■ **REQUIRED ACTION**
Repeat all of the data word for word so that only the pictures are missing from the copy.

■ **RECORD EXCERPTS**

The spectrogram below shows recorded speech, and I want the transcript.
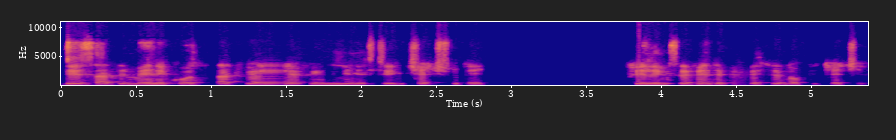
These are the many goats that we are having in ministry in church today, filling 70% of the churches.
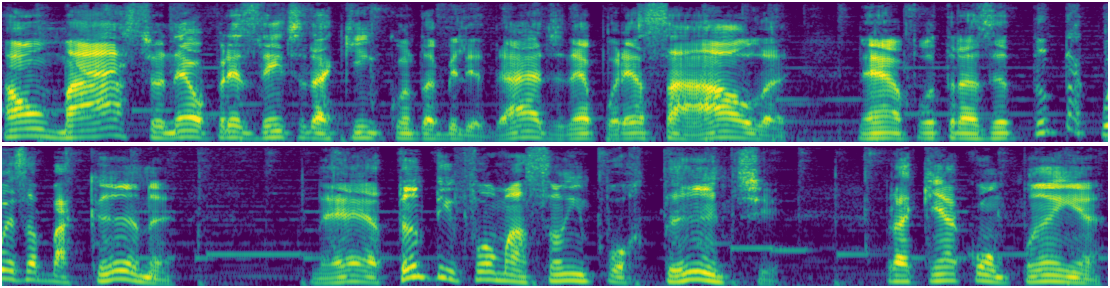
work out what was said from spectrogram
ao Márcio, né, o presidente da King Contabilidade, né, por essa aula, né, por trazer tanta coisa bacana, né, tanta informação importante para quem acompanha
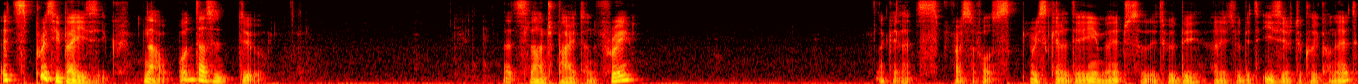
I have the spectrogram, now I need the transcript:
It's pretty basic. Now, what does it do? Let's launch Python 3. Okay, let's first of all rescale the image so it will be a little bit easier to click on it.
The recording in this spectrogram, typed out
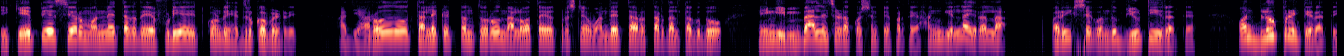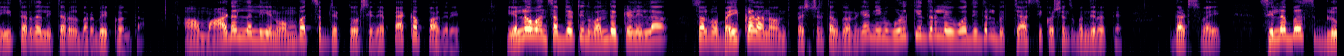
ಈ ಕೆ ಪಿ ಎಸ್ ಸಿ ಅವರು ಮೊನ್ನೆ ತೆಗೆದ ಎಫ್ ಡಿ ಎ ಇಟ್ಕೊಂಡು ಹೆದರ್ಕೋಬೇಡ್ರಿ. ಅದು ಯಾರೋ ತಲೆ ಕೆಟ್ಟಂತವರು ನಲವತ್ತೈವತ್ತು ಪ್ರಶ್ನೆ ಒಂದೇ ಥರ ಥರದಲ್ಲಿ ತೆಗೆದು ಹೆಂಗೆ ಇಂಬ್ಯಾಲೆನ್ಸ್ಡ್ ಕ್ವಶನ್ ಪೇಪರ್ ತೆಗೆ ಹಾಗೆಲ್ಲ ಇರಲ್ಲ. ಪರೀಕ್ಷೆಗೊಂದು ಬ್ಯೂಟಿ ಇರುತ್ತೆ. ಒಂದು ಬ್ಲೂ ಪ್ರಿಂಟ್ ಇರುತ್ತೆ, ಈ ಥರದಲ್ಲಿ ಈ ಥರದಲ್ಲಿ ಬರಬೇಕು ಅಂತ. ಆ ಮಾಡಲಲ್ಲಿ ಏನು ಒಂಬತ್ತು ಸಬ್ಜೆಕ್ಟ್ ತೋರಿಸಿದೆ ಪ್ಯಾಕಪ್ ಆಗ್ರಿ. ಎಲ್ಲೋ ಒಂದು ಸಬ್ಜೆಕ್ಟಿಂದ ಒಂದು ಕೇಳಿಲ್ಲ, ಸ್ವಲ್ಪ ಬೈಕೊಳ್ಳೋಣ ಒಂದು ಪೆಸ್ಟರ್ ತೆಗೆದವನಿಗೆ, ನಿಮಗೆ ಉಳ್ಕಿದ್ರಲ್ಲಿ ಓದಿದ್ರಲ್ಲಿ ಜಾಸ್ತಿ ಕ್ವಶನ್ಸ್ ಬಂದಿರುತ್ತೆ. That's why syllabus blue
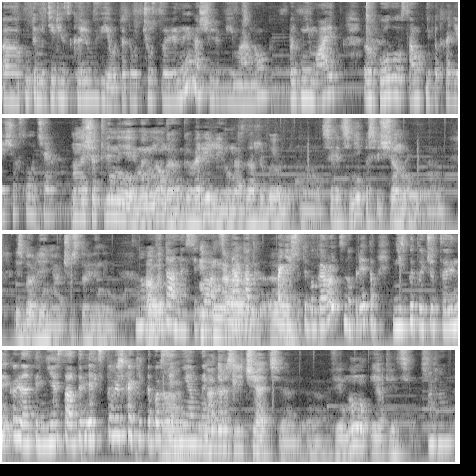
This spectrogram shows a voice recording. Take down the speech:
э, «Путы материнской любви». Вот это вот чувство вины, наше любимое, оно поднимает э, голову в самых неподходящих случаях. Ну, насчет вины мы много говорили, у нас даже был совет семьи, посвященный э, избавлению от чувства вины. Ну, а вот в данной ситуации, а, да, как э, понять, что ты Богородица, но при этом не испытывать чувство вины, когда ты не соответствуешь каких-то повседневных. Надо различать вину и ответственность. Угу.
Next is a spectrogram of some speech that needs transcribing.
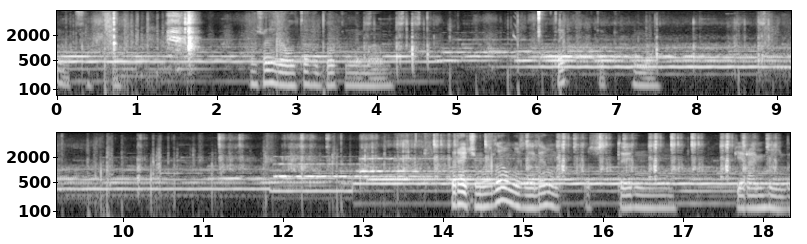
Все. На жаль, золотого блоку немає. Так, так, немає. До речі, можливо, ми знайдемо пустинну піраміду.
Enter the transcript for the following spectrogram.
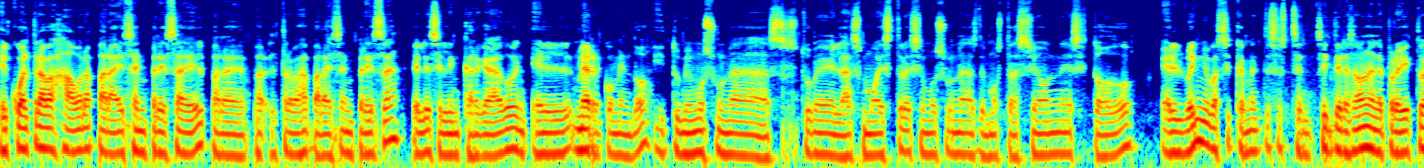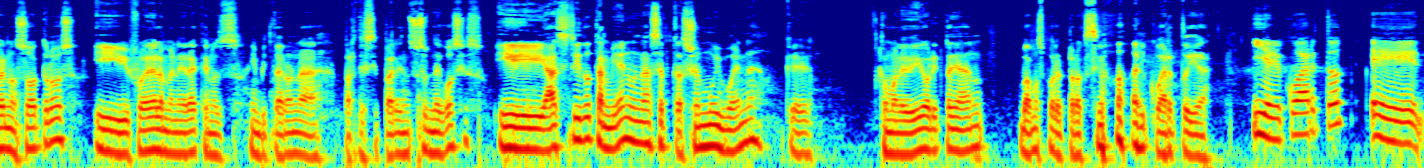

■ **EXERCISE RESULT**
The spectrogram below shows recorded speech, and I want the transcript.
These are the many goats that we are having in ministry in church today, filling 70% of the churches.
work out what was said from spectrogram
ao Márcio, né, o presidente da King Contabilidade, né, por essa aula, né, por trazer tanta coisa bacana, né, tanta informação importante para quem acompanha
I have the spectrogram, now I need the transcript:
It's pretty basic. Now, what does it do? Let's launch Python 3. Okay, let's first of all rescale the image so it will be a little bit easier to click on it.
The recording in this spectrogram, typed out
ಈ ಕೆ ಪಿ ಎಸ್ ಸಿ ಅವರು ಮೊನ್ನೆ ತೆಗೆದ ಎಫ್ ಡಿ ಎ ಇಟ್ಕೊಂಡು ಹೆದರ್ಕೋಬೇಡ್ರಿ. ಅದು ಯಾರೋ ತಲೆ ಕೆಟ್ಟಂತವರು ನಲವತ್ತೈವತ್ತು ಪ್ರಶ್ನೆ ಒಂದೇ ಥರ ಥರದಲ್ಲಿ ತೆಗೆದು ಹೆಂಗೆ ಇಂಬ್ಯಾಲೆನ್ಸ್ಡ್ ಕ್ವಶನ್ ಪೇಪರ್ ತೆಗೆ ಹಾಗೆಲ್ಲ ಇರಲ್ಲ. ಪರೀಕ್ಷೆಗೊಂದು ಬ್ಯೂಟಿ ಇರುತ್ತೆ. ಒಂದು ಬ್ಲೂ ಪ್ರಿಂಟ್ ಇರುತ್ತೆ, ಈ ಥರದಲ್ಲಿ ಈ ಥರದಲ್ಲಿ ಬರಬೇಕು ಅಂತ. ಆ ಮಾಡಲಲ್ಲಿ ಏನು ಒಂಬತ್ತು ಸಬ್ಜೆಕ್ಟ್ ತೋರಿಸಿದೆ ಪ್ಯಾಕಪ್ ಆಗ್ರಿ. ಎಲ್ಲೋ ಒಂದು ಸಬ್ಜೆಕ್ಟಿಂದ ಒಂದು ಕೇಳಿಲ್ಲ, ಸ್ವಲ್ಪ ಬೈಕೊಳ್ಳೋಣ ಒಂದು ಪೆಸ್ಟರ್ ತೆಗೆದವನಿಗೆ, ನಿಮಗೆ ಉಳ್ಕಿದ್ರಲ್ಲಿ ಓದಿದ್ರಲ್ಲಿ ಜಾಸ್ತಿ ಕ್ವಶನ್ಸ್ ಬಂದಿರುತ್ತೆ. That's why syllabus blue
This spectrogram shows a voice recording. Take down the speech:
э, «Путы материнской любви». Вот это вот чувство вины, наше любимое, оно поднимает э, голову в самых неподходящих случаях. Ну, насчет вины мы много говорили, у нас даже был совет семьи, посвященный э, избавлению от чувства вины. Ну, а вот в данной ситуации, а, да, как э, понять, что ты Богородица, но при этом не испытывать чувство вины, когда ты не соответствуешь каких-то повседневных. Надо различать вину и ответственность. Угу.
Next is a spectrogram of some speech that needs transcribing.
Все. На жаль, золотого блоку немає. Так, так, немає. До речі, можливо, ми знайдемо пустинну піраміду.
Enter the transcript for the following spectrogram.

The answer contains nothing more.